Thanks to these outreach efforts, transistors gradually made their way into consumer products, beginning with the Sonotone 1010 hearing aid in 1952. Two years later, Texas Instruments (TI) and the Regency Division of Industrial Development Engineering Associates (IDEA, an Indianapolis-based electronics company) released the Regency TR-1, the first commercially available transistor radio (sixth image). The TR-1 was expensive ($49.95), and Consumer Reports noted that its ability to pick up signals and overall sound quality paled in comparison to other portable models. Despite these shortcomings, Americans purchased over 100,000 TR-1 units, confirming the popularity of the lightweight, pocket-sized, electronic devices that could now be produced using transistors.

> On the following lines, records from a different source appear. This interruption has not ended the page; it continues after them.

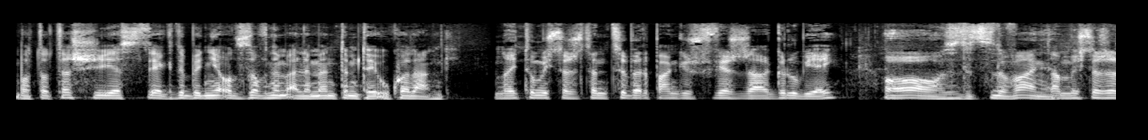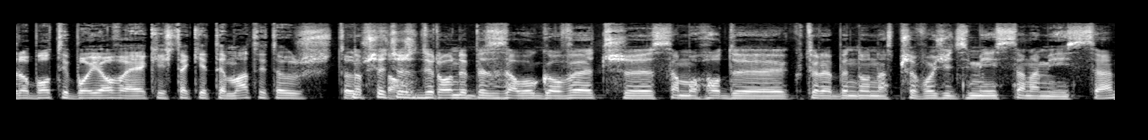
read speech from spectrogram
Bo to też jest jak gdyby nieodzownym elementem tej układanki. No i tu myślę, że ten cyberpunk już wjeżdża grubiej. O, zdecydowanie. Tam myślę, że roboty bojowe, jakieś takie tematy, to już to No już przecież są. drony bezzałogowe, czy samochody, które będą nas przewozić z miejsca na miejsce.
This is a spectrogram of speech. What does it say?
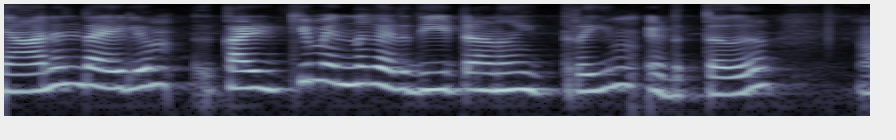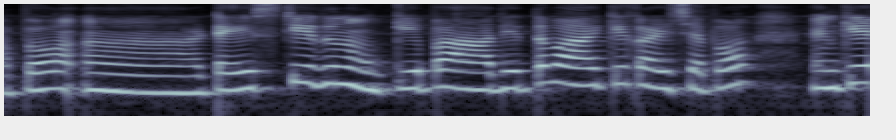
ഞാനെന്തായാലും കഴിക്കുമെന്ന് കരുതിയിട്ടാണ് ഇത്രയും എടുത്തത്. അപ്പോൾ ടേസ്റ്റ് ചെയ്ത് നോക്കി അപ്പോൾ ആദ്യത്തെ വായ്ക്ക് കഴിച്ചപ്പോൾ എനിക്ക്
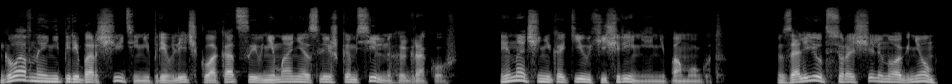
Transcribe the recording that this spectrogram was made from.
Главное не переборщить и не привлечь к локации внимания слишком сильных игроков. Иначе никакие ухищрения не помогут. Зальют всю расщелину огнем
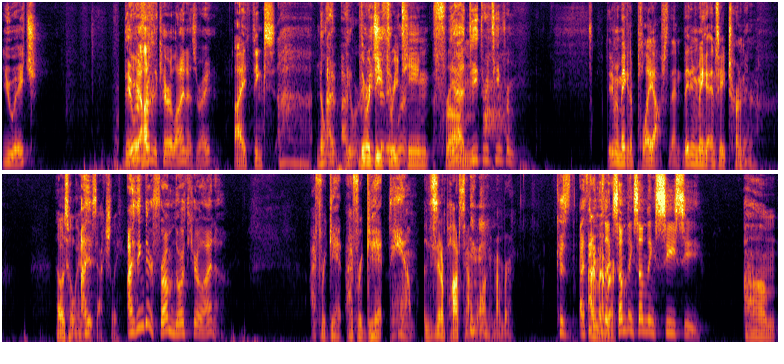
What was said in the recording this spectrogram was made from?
UH. They were Yeah. from the Carolinas, right? I think. s- Ah, no, I- they were. they were D sure three were. team from. yeah, D three team from. They didn't even make it to playoffs. Then they didn't make the NCAA tournament. That was hilarious, actually. I think they're from North Carolina. I forget. I forget. Damn. This is in a Pottstown vlog. I remember. Because I think I it was remember. like something something CC. Um,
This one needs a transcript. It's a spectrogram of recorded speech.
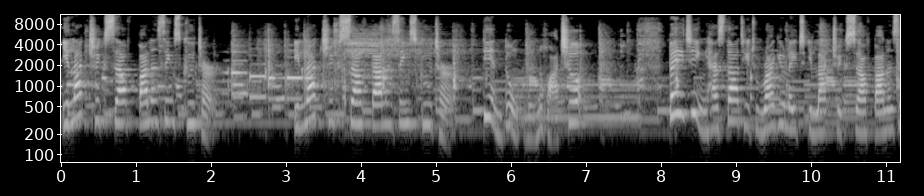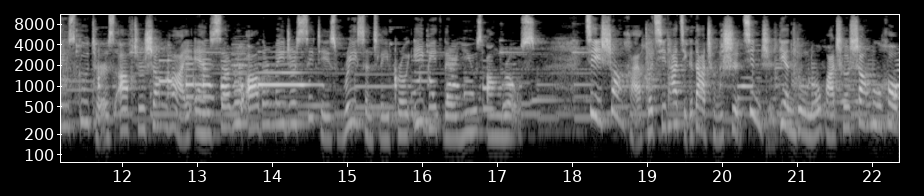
，Electric Self-Balancing Scooter，Electric Self-Balancing Scooter 电动轮滑车。Beijing has started to regulate electric self-balancing scooters after Shanghai and several other major cities recently prohibit their use on roads. 继上海和其他几个大城市禁止电动轮滑车上路后，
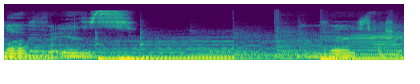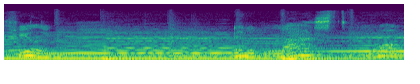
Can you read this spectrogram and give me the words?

The success of the TR-1 revealed how much the transistor was beginning to alter the landscape of the American electronics industry. Established east coast corporations like AT&T, IBM, and RCA now faced competition from newcomers like TI, which began selling the first silicon transistors in 1954. These devices were more difficult to manufacture than their germanium predecessors, but their superior performance inspired a growing number of people to explore the technological possibilities of silicon. Foremost among them was William Shockley, who left Bell Labs in 1955 to establish the first of many semiconductor firms in the region that would become known as Silicon Valley. The following year, he traveled to Stockholm along with Bardeen and Brattain to accept the Nobel Prize in Physics “for their researches on semiconductors and their discovery of the transistor effect.”
Over the coming decades, engineers continued to design smaller, faster transistors and new products capitalizing on their ability to detect and amplify electrical signals. The growing complexity of these systems led electrical engineers Jack Kilby (TI) and Robert Noyce (Fairchild Semiconductor) to develop the first integrated circuits, featuring multiple transistors, capacitors, or resistors on a single semiconductor substrate. Subsequent improvements in fabrication techniques led to an exponential growth in the number of transistors that could fit on a silicon wafer (famously documented in 1965 by Noyce’s colleague, Gordon Moore) and the creation of the modern microchip. Today, billions of microscopic transistors can be found in each of our laptops, cell phones, televisions, and video game systems. Together they comprise the invisible foundation of our digital world, and every single one can trace its origins to an experiment conducted seventy-five years ago today in an unassuming laboratory in New Jersey.
Benjamin Gross, Vice President for Research and Scholarship, Linda Hall Library. Comments or corrections are welcome; please direct to email@example.com.